ABOUT THIS TASK
Report each line of the data that contains the string "recording".
+ + +
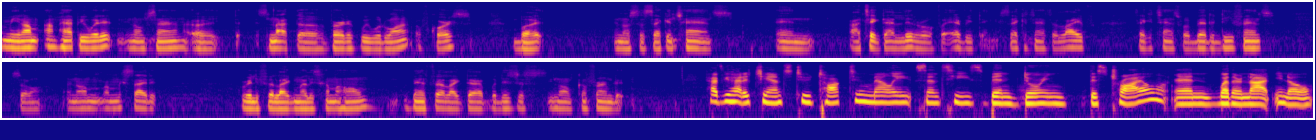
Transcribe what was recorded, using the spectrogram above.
I mean, I'm I'm happy with it. You know what I'm saying? Uh, it's not the verdict we would want, of course, but you know, it's a second chance, and I take that literal for everything. Second chance of life, second chance for a better defense. So, you know, I'm, I'm excited. Really feel like Melly's coming home. Ben felt like that, but it's just, you know, confirmed it. Have you had a chance to talk to Melly since he's been during this trial, and whether or not you know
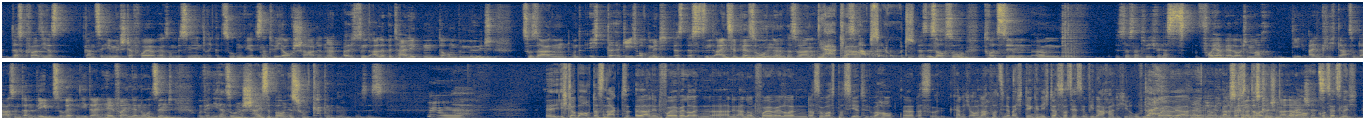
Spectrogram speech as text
dass quasi das ganze Image der Feuerwehr so ein bisschen in den Dreck gezogen wird. Das ist natürlich auch schade. Ne? Also Es sind alle Beteiligten darum bemüht, zu sagen, und ich, da gehe ich auch mit, das, das sind Einzelpersonen, ne? das waren Ja, klar. Absolut. das ist auch so. Trotzdem ähm, ist das natürlich, wenn das Feuerwehrleute machen, die eigentlich dazu da sind, dann Leben zu retten, die dein Helfer in der Not sind. Und wenn die dann so eine Scheiße bauen, ist schon Kacke. Ne? Das ist. Äh, Ich glaube auch, das nagt äh, an den Feuerwehrleuten, äh, an den anderen Feuerwehrleuten, dass sowas passiert überhaupt. Ne? Das äh, kann ich auch nachvollziehen. Aber ich denke nicht, dass das jetzt irgendwie nachhaltig den Ruf der Nein, Feuerwehr nein, äh, in. Bad Das können- das können schon alle oder auch grundsätzlich.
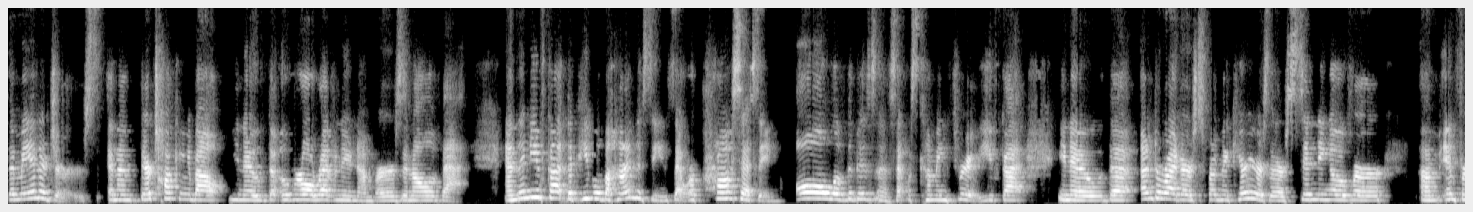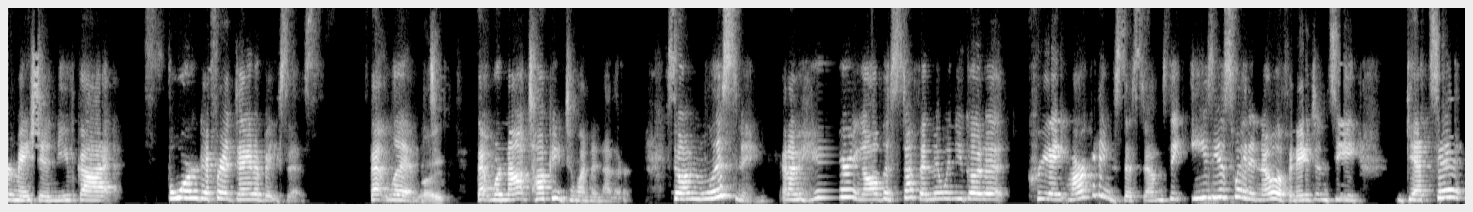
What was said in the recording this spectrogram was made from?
the managers and they're talking about you know the overall revenue numbers and all of that. And then you've got the people behind the scenes that were processing all of the business that was coming through. You've got you know the underwriters from the carriers that are sending over um, information. You've got four different databases that lived right. that were not talking to one another. So i'm listening and i'm hearing all this stuff. And then when you go to create marketing systems the easiest way to know if an agency gets it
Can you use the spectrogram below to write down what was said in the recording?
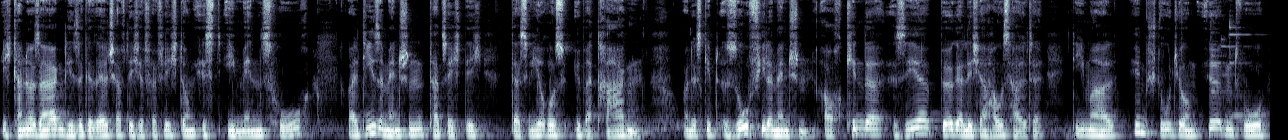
Ich kann nur sagen, diese gesellschaftliche Verpflichtung ist immens hoch, weil diese Menschen tatsächlich das Virus übertragen. Und es gibt so viele Menschen, auch Kinder sehr bürgerlicher Haushalte, die mal im Studium irgendwo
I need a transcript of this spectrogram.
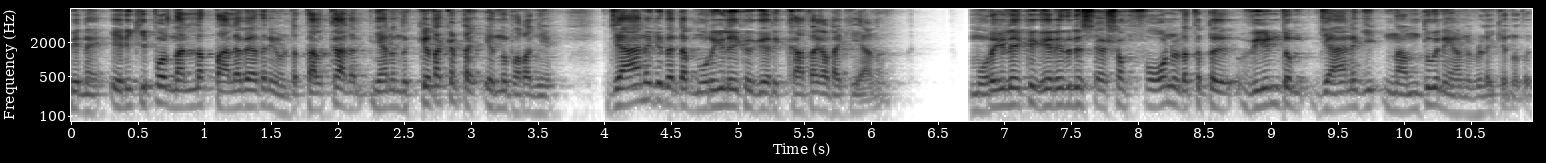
പിന്നെ എനിക്കിപ്പോൾ നല്ല തലവേദനയുണ്ട്. തൽക്കാലം ഞാനൊന്ന് കിടക്കട്ടെ എന്ന് പറഞ്ഞ് ജാനകി തന്റെ മുറിയിലേക്ക് കയറി കഥ കടക്കുകയാണ്. മുറിയിലേക്ക് കയറിയതിനു ശേഷം ഫോൺ എടുത്തിട്ട് വീണ്ടും ജാനകി നന്ദുവിനെയാണ് വിളിക്കുന്നത്.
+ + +
THE ANSWER
What was said in the recording this spectrogram was made from?
Can you use the spectrogram below to write down what was said in the recording?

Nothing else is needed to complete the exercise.